Getting to know Lucy - digitally

By Darleen Hartley

Lucy, a three-foot-tall, 3.2 million year old skeleton, is pretty fragile and doesn’t travel well. But digital CT scanning has put her coveted bones on the desktop allowing scientists to study a virtual specimen.

The government of Ethiopia, where Lucy was discovered in 1974, has joined with the University of Texas in Austin, where Lucy is visiting, to make the first high-resolution computed tomography of her. This CT scan should reveal more information about our most famous ancestor.

Scientists are seeking an answer to the age-old question: When, how, and why did human ancestors come down from trees and start walking on the ground?

The university scanned 80 bones, all that’s left of Lucy’s skeleton. John Kappelman, an anthropology professor involved in the research, said the scans will help scientists analyse how Lucy’s bones were built. Although only 40 per cent of her is preserved, Lucy is the best example of Australopithecus, a pre-human species. Kappelman is expecting the scans to provide more information about how her bones fit together, to determine if she climbed trees as well as walked the earth.

The invention of the CT scan earned GN Hounsfield and AM Cormack the 1979 Nobel Prize for medicine.
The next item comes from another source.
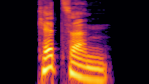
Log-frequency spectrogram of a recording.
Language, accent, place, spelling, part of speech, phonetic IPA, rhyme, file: German, Germany, Berlin, Ketzern, noun, [ˈkɛt͡sɐn], -ɛt͡sɐn, De-Ketzern.ogg
- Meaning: dative plural of Ketzer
CT imaging is also known as CAT scanning (Computed Axial Tomography). The original systems only made images of the head. The latest multi-slice CT systems can collect up to four slices of data in about 350ms and reconstruct a 512 x 512-matrix image from millions of data points in less than a second, according to Women’s Health Resource.

A CT scan can now be used on all parts of a body – organs, lungs, blood vessels, the spinal cord, extremities, and, of course, bones.

In 1991, Siemens Medical was combining CT instrumentation with an intuitive, mouse-controlled Windows interface. Patients must be controlled as well – moving during the procedure is prohibited. Software applications enable the clinical use of a spiral CT for organs of the body affected by involuntary or constant movement, such as the heart.

Radiology requires powerful computing because it involves imaging. In addition to the storage required, on-screen resolution must accurately display the actual films. CT scan, mammography, and ultrasound machines require top ability computers.

Siemens explains that a CT scanning system consists of an X-ray unit, which functions as a transmitter, and a data acquisition unit, which functions as a receiver. The detector system converts the incident X-rays of varying intensity to electric signals. These analogue signals are amplified by downstream electronic components and converted to digital pulses. Density values, especially Lucy’s bones, are represented as gray scale values.

Lucy - well, everything we have of her - is in the US as part of an exhibit organised by the Museum of Natural Science in Houston, Texas. In a Reuters interview, Kappelman said, "It's going to help us fill us in what was one of the earlier stages ... of our evolution to really better understand the behaviours of an extinct cousin. In some ways it's like... being able to tune the time machine back to three million years ago, jump in and pop back and be able to reconstruct what this fossil was doing on a day-to-day basis."